Data records
▽

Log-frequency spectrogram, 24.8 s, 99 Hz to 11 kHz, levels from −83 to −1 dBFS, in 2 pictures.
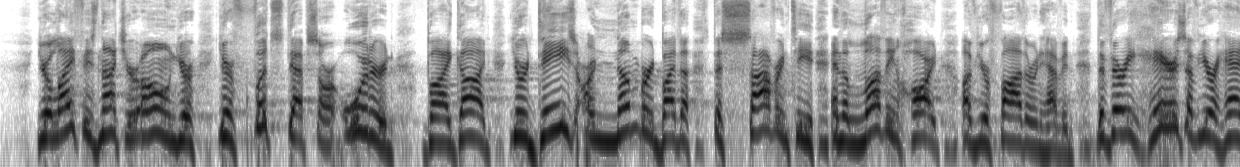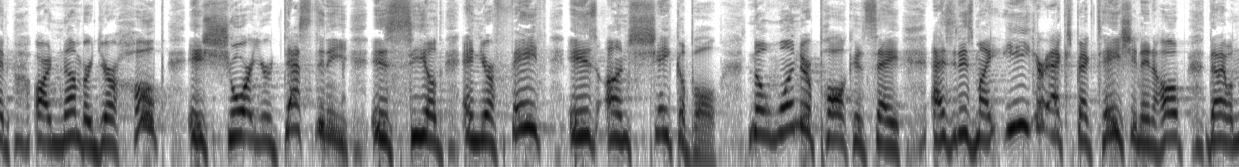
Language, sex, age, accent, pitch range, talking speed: English, male, 40-59, American, 180-235 Hz, 160 wpm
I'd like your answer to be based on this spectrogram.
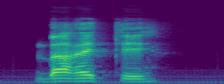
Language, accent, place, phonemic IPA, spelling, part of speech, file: French, France, Lyon, /ba.ʁe.te/, baréter, verb, LL-Q150 (fra)-baréter.wav
- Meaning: 1. to trumpet (make the cry of an elephant or rhinoceros) 2. to utter an exasperated, loud sigh 3. to moan, groan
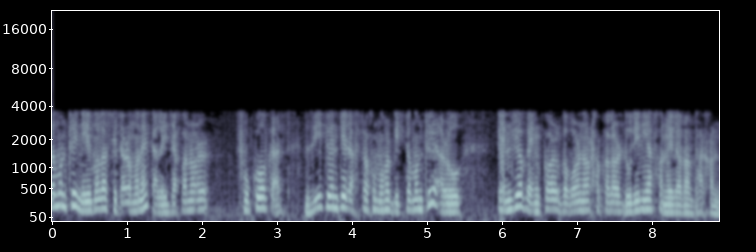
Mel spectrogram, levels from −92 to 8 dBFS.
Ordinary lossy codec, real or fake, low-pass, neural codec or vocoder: none; fake; 3.6 kHz; vocoder, 22.05 kHz, 80 mel bands, WaveNeXt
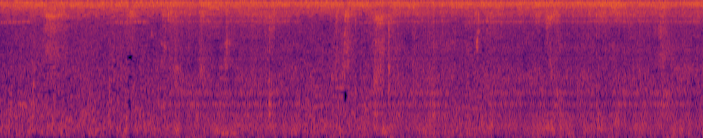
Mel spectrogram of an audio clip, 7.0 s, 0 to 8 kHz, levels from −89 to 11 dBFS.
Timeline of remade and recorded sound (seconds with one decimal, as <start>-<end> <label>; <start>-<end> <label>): 0.0-1.7 recorded; 1.7-3.0 remade; 3.0-3.7 recorded; 3.7-4.5 remade; 4.5-4.9 recorded; 4.9-7.0 remade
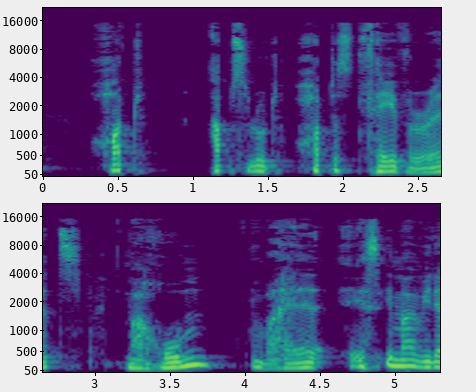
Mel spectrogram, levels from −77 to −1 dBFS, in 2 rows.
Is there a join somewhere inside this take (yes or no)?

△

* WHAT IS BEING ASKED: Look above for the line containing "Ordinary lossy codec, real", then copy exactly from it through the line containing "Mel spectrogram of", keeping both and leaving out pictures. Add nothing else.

* OUTPUT FOR THIS TASK:
Ordinary lossy codec, real or fake, low-pass, neural codec or vocoder: none; fake; 3.6 kHz; vocoder, 22.05 kHz, 80 mel bands, WaveNeXt
Mel spectrogram of an audio clip, 7.0 s, 0 to 8 kHz, levels from −89 to 11 dBFS.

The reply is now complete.